- **Dataset**:
+ + + + + + +

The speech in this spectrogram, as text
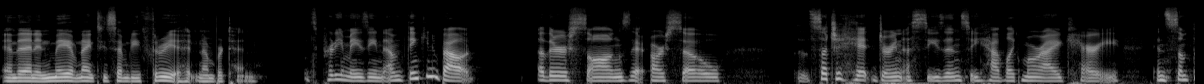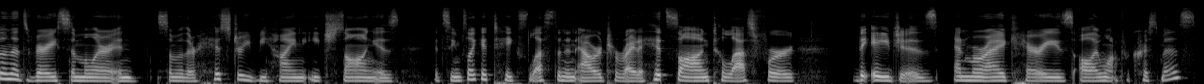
And then in May of 1973, it hit number 10. It's pretty amazing. I'm thinking about other songs that are so such a hit during a season. So you have like Mariah Carey, and something that's very similar in some of their history behind each song is it seems like it takes less than an hour to write a hit song to last for the ages. And Mariah Carey's All I Want for Christmas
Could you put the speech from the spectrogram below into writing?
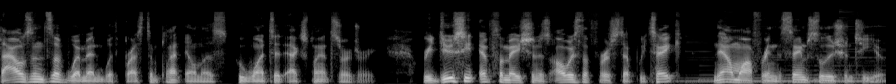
thousands of women with breast implant illness who wanted explant surgery. Reducing inflammation is always the first step we take. Now I'm offering the same solution to you.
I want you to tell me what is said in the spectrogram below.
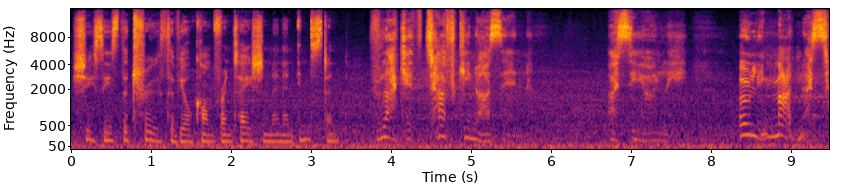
She sees the truth of your confrontation in an instant. Vlaakith Tafkinazin. I see only... only madness.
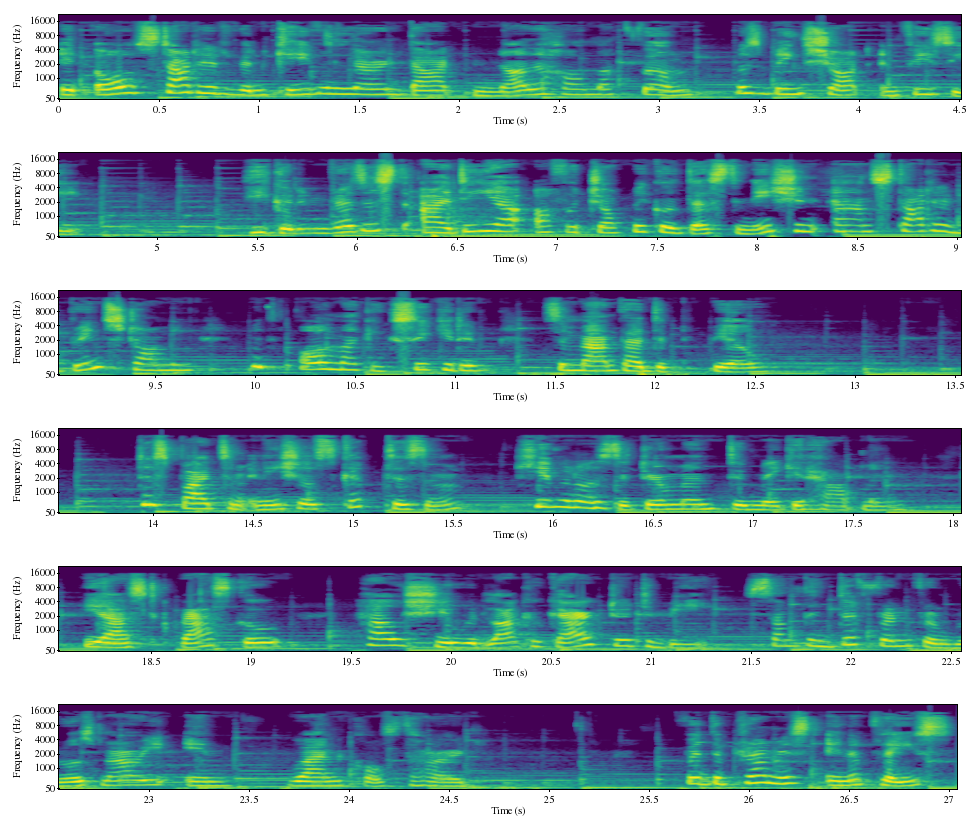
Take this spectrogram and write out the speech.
It all started when Kavan learned that another Hallmark film was being shot in Fiji. He couldn't resist the idea of a tropical destination and started brainstorming with Hallmark executive Samantha DiPippo. Despite some initial skepticism, Kavan was determined to make it happen. He asked Pascale how she would like her character to be, something different from Rosemary in When Calls the Heart. With the premise in a place,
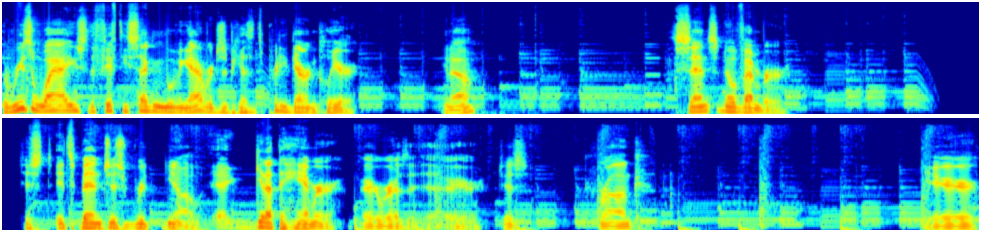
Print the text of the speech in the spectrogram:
the reason why I use the 50 segment moving average is because it's pretty darn clear. You know? Since November, just it's been just you know get out the hammer or where is it? Uh, right here. Just crunk. Here.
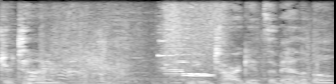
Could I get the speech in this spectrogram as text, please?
Extra time. New targets available.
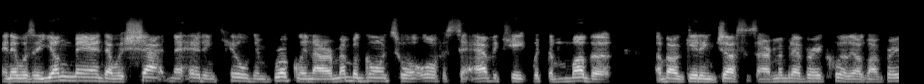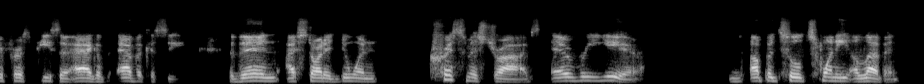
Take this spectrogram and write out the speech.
and there was a young man that was shot in the head and killed in Brooklyn. I remember going to her office to advocate with the mother about getting justice. I remember that very clearly. That was my very first piece of ag- of advocacy. Then I started doing Christmas drives every year up until 2011.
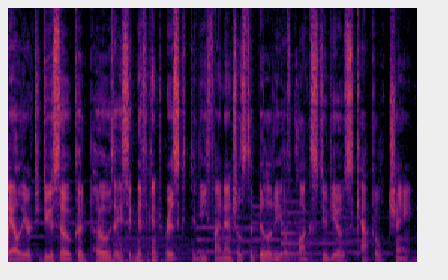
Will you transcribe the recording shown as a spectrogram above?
failure to do so could pose a significant risk to the financial stability of Clock Studios' capital chain.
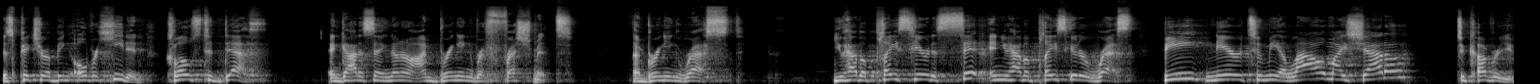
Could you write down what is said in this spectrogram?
this picture of being overheated, close to death. And God is saying, No, no, no, I'm bringing refreshment, I'm bringing rest. You have a place here to sit and you have a place here to rest. Be near to me. Allow my shadow to cover you.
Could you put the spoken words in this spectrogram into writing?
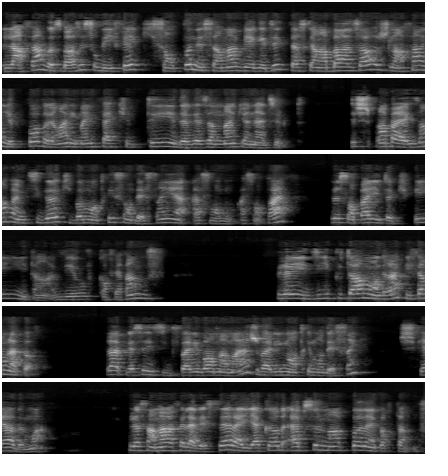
l'enfant va se baser sur des faits qui ne sont pas nécessairement véridiques parce qu'en bas âge, l'enfant n'a pas vraiment les mêmes facultés de raisonnement qu'un adulte. Si je prends par exemple un petit gars qui va montrer son dessin à, son, à son père, là, son père est occupé, il est en vidéoconférence, puis là, il dit plus tard, mon grand, puis il ferme la porte. Là, après ça, il dit Je vais aller voir ma mère, je vais aller lui montrer mon dessin. Je suis fière de moi. Puis là, sa mère a fait la vaisselle, elle n'y accorde absolument pas d'importance.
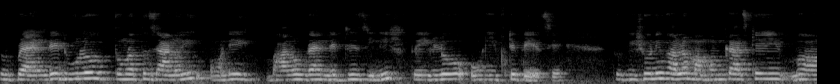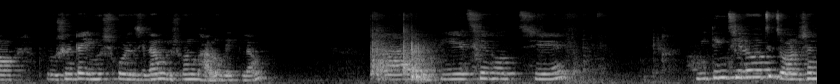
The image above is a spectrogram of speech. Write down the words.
তো ব্র্যান্ডেডগুলো তোমরা তো জানোই, অনেক ভালো ব্র্যান্ডেড যে জিনিস, তো এগুলো ও গিফটে পেয়েছে। তো ভীষণই ভালো মামামকে আজকে এই লোশনটা ইউজ করেছিলাম, ভীষণ ভালো দেখলাম। আর দিয়েছে হচ্ছে মিটিং ছিল হচ্ছে জনসন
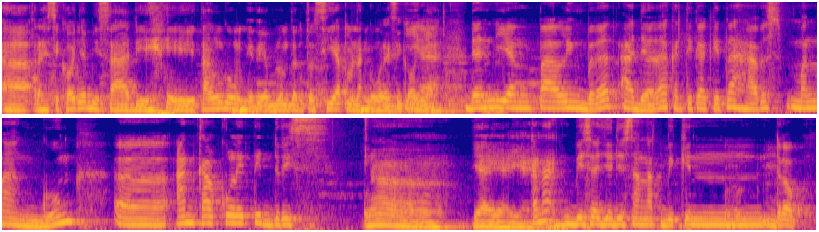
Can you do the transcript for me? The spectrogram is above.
eh, resikonya bisa ditanggung gitu ya belum tentu siap menanggung resikonya Iya. Dan yang paling berat adalah ketika kita harus menanggung eh, uncalculated risk. nah ya ya ya Karena bisa jadi sangat bikin drop.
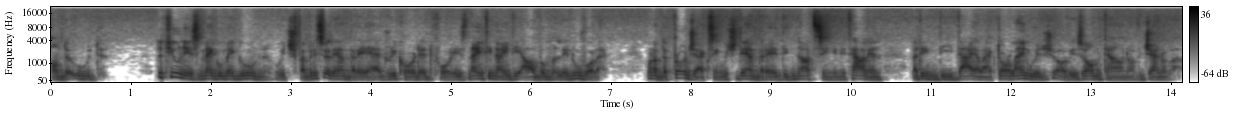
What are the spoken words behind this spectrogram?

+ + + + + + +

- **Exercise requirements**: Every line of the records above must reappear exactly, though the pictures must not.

- **Response to this task**:
The speech in this spectrogram, as text
And then in May of 1973, it hit number 10. It's pretty amazing. I'm thinking about other songs that are so such a hit during a season. So you have like Mariah Carey, and something that's very similar in some of their history behind each song is it seems like it takes less than an hour to write a hit song to last for the ages. And Mariah Carey's All I Want for Christmas
Could you put the speech from the spectrogram below into writing?
thousands of women with breast implant illness who wanted explant surgery. Reducing inflammation is always the first step we take. Now I'm offering the same solution to you.
I want you to tell me what is said in the spectrogram below.
She sees the truth of your confrontation in an instant. Vlaakith Tafkinazin. I see only... only madness.
Take this spectrogram and write out the speech.
It all started when Kavan learned that another Hallmark film was being shot in Fiji. He couldn't resist the idea of a tropical destination and started brainstorming with Hallmark executive Samantha DiPippo. Despite some initial skepticism, Kavan was determined to make it happen. He asked Pascale how she would like her character to be, something different from Rosemary in When Calls the Heart. With the premise in a place,
Print the text of the speech in the spectrogram:
the reason why I use the 50 segment moving average is because it's pretty darn clear. You know? Since November, just it's been just you know get out the hammer or where is it? Uh, right here. Just crunk. Here.
Could I get the speech in this spectrogram as text, please?
Extra time. New targets available.
Take this spectrogram and write out the speech.
and there was a young man that was shot in the head and killed in Brooklyn. I remember going to her office to advocate with the mother about getting justice. I remember that very clearly. That was my very first piece of ag- of advocacy. Then I started doing Christmas drives every year up until 2011.
Will you transcribe the recording shown as a spectrogram above?
failure to do so could pose a significant risk to the financial stability of Clock Studios' capital chain.
Could you write down what is said in this spectrogram?
this picture of being overheated, close to death. And God is saying, No, no, no, I'm bringing refreshment, I'm bringing rest. You have a place here to sit and you have a place here to rest. Be near to me. Allow my shadow to cover you.
Could you put the spoken words in this spectrogram into writing?
l'enfant va se baser sur des faits qui ne sont pas nécessairement véridiques parce qu'en bas âge, l'enfant n'a pas vraiment les mêmes facultés de raisonnement qu'un adulte. Si je prends par exemple un petit gars qui va montrer son dessin à, son, à son père, là, son père est occupé, il est en vidéoconférence, puis là, il dit plus tard, mon grand, puis il ferme la porte. Là, après ça, il dit Je vais aller voir ma mère, je vais aller lui montrer mon dessin. Je suis fière de moi. Puis là, sa mère a fait la vaisselle, elle n'y accorde absolument pas d'importance.
The image above is a spectrogram of speech. Write down the words.
তো ব্র্যান্ডেডগুলো তোমরা তো জানোই, অনেক ভালো ব্র্যান্ডেড যে জিনিস, তো এগুলো ও গিফটে পেয়েছে। তো ভীষণই ভালো মামামকে আজকে এই লোশনটা ইউজ করেছিলাম, ভীষণ ভালো দেখলাম। আর দিয়েছে হচ্ছে মিটিং ছিল হচ্ছে জনসন
Can you do the transcript for me? The spectrogram is above.
eh, resikonya bisa ditanggung gitu ya belum tentu siap menanggung resikonya Iya. Dan yang paling berat adalah ketika kita harus menanggung eh, uncalculated risk. nah ya ya ya Karena bisa jadi sangat bikin drop.
What are the spoken words behind this spectrogram?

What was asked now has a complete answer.